Many years before this extreme trial in my life, a beautiful and lively Irish lass taught us a chorus which was always a favorite. NOW, I found great comfort in its words as I lived it! “I love the way my Beloved speaks to me and chases away my fears. He leads me by the paths of truth and keeps me ever near. He comforts me, He sets me free, He makes me to understand that every time I say ‘I can’t!’, he tells me that ‘I can’”! And, dear Reader, you can, too! You may not have black panthers sunning themselves next to your shower room or green mambas dropping into your latrine, and you may not have the physical challenges of blindness, but “fear” is such a powerful weapon to shatter our hopes and dreams, turning the positive to negative with lightning speed and even seek to destroy your very belief in a God Who loves you.
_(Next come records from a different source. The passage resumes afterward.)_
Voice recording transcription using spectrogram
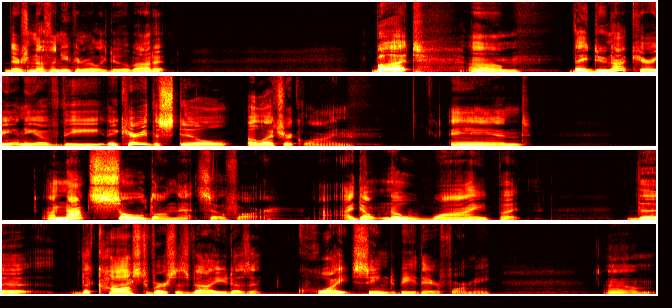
there's nothing you can really do about it. But um, they do not carry any of the. They carry the Stihl electric line, and I'm not sold on that so far. I don't know why, but the the cost versus value doesn't quite seem to be there for me. Um,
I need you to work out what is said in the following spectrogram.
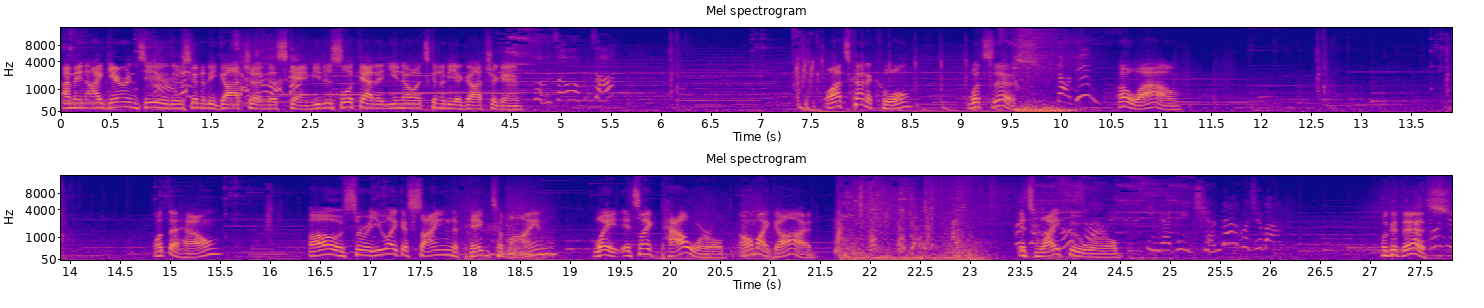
I mean, I guarantee you there's going to be gacha in this game. You just look at it, you know it's going to be a gacha game. Well, that's kind of cool. What's this? Oh, wow. What the hell? Oh, so are you like assigning the pig to mine? Wait, it's like Palworld. Oh my god. It's Waifu World. Look at this.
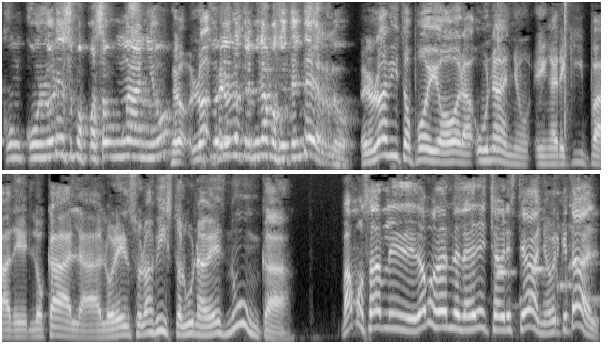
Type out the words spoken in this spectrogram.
con, con, Lorenzo hemos pasado un año pero, lo, pero no terminamos de entenderlo. Pero lo has visto, Pollo, ahora, un año en Arequipa de local a Lorenzo, ¿lo has visto alguna vez? Nunca. Vamos a darle, vamos a darle la derecha a ver este año, a ver qué tal.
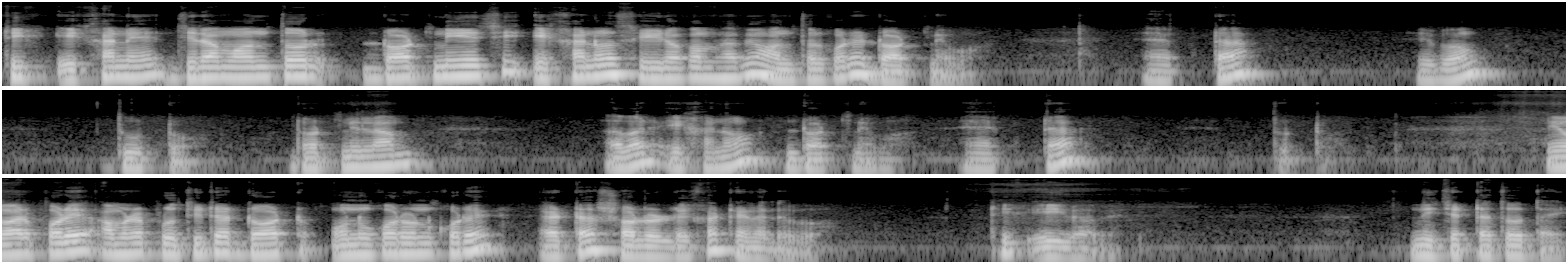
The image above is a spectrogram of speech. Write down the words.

In these pages we will endeavor to share with you our experiences and the wonderful model God has taught us in ”dealing with our fears when letting go seems impossible”!
(NOTE: I do realize that it is politically correct to say that I am “visually challenged” rather than “blind” but I do not feel such a term adequately describes such a devastating change in one’s physical abilities. I mean, Honey, I was “visually challenged” the first day I put on bifocals! Since I now have no vision at all with which to be challenged, I am simply “blind”. I do, however, warm to the thought of being “vertically challenged” rather than “short”!)